A very simple recipe, something I came up with when I didn’t feel like buying another bottle of wine to make my signature octopus dish. It’s not as flavourful, but it still has octopus, so it’s got to be good. (´･ω･`)
Ingredients per serving
1 lb octopus meat
2 brown onions
1/2 red onion
2 tbsp cilantro or parsley
1 tbsp red wine vinegar
1 tsp oregano
1 bay leaf
salt/pepper to taste
1 tbsp olive oil
0. If the octopus hasn’t been cleaned, clean it first: Cut off the head by the neck, open up its head and remove all its innards, and wash vigourously both the tentacles and the inside of its head. Remove the beak if needed, and try to take out any pieces that feel too crunchy/hard.
Pre-steps (do this an hour before serving)
1. Bring water and a tsp of salt to a boil in a large saucepan, tossing in 2 roughly chopped brown onions and a bay leaf for fragrance.
2. Add octopus to boiling water, turning down heat as needed (so it doesn’t over-boil and STINK THE SHIT OUT OF YOUR KITCHEN)
3. Simmer uncovered on high heat, keeping a steady boil for 40 minutes to an hour, occasionally checking tenderness of the octopus with a fork.
4. Once octopus is nice and tender (you should be able to stab into it with a fork with minimal effort), remove from boiling water and set aside on a cutting board. Let it cool until almost room temperature.
1. Chop up octopus into bite-sized pieces and toss into your serving bowl.
2. Dice half a red onion, toss in with the octopus pieces.
3. Chop up some fresh cilantro or parsley and add it in.
4. Sprinkle in oregano and pepper and splash in red wine vinegar.
5. Mix thoroughly and taste for salt.

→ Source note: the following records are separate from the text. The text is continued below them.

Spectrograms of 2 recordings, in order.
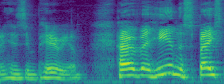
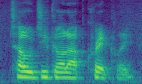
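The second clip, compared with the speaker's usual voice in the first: ordinary delivery, nothing marked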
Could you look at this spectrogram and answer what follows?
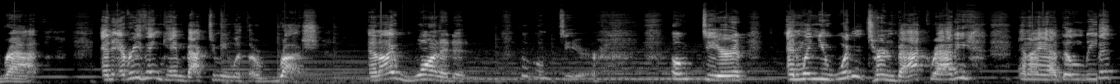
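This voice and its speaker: A man voicing a small, homesick storybook mole who pleads in a halting, plaintive, crying voice. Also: sharp tone, full character voice, rough recording. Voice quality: high-pitched, broken by sobs. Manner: halting, plaintive, repeating himself. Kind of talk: storybook read-aloud character voice.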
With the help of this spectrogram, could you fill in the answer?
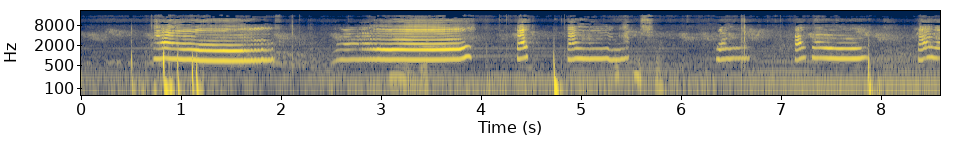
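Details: Hungry stray cats living on the street meow while being fed: several long, drawn-out harmonic meows around 0.8 s, 2.5–3.8 s and 7 s with shorter cries between, a brief exclamation of a human voice, steady low hum underneath.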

You may not need any, since the vinegar will probably be pretty strong already.
6. Drizzle in a touch of olive oil and serve.
Don’t worry so much about the cleaning process; most of it is common sense. All of the octopus is technically edible after boiling, but when you see that the fish market didn’t remove the ink sack, just ask yourself: “Do I really want to eat that?” Probably not. It’s pretty gross looking. I just remove all the organs in the head including all the parts that feel hard as bone and throw in the elasticky octopus meat into the boiling water. You’ll get a feel for it pretty quickly, if you’re not squeamish.
And seriously, just to be safe, don’t boil with the lid on. The broth has a tendency to bubble up like milk. Your stove will be ruined and your house will smell like octopus for days. It’s actually a pretty pleasant smell for me, and it should be for you too. Otherwise, you may not like octopus and shouldn’t even attempt this dish in the first place.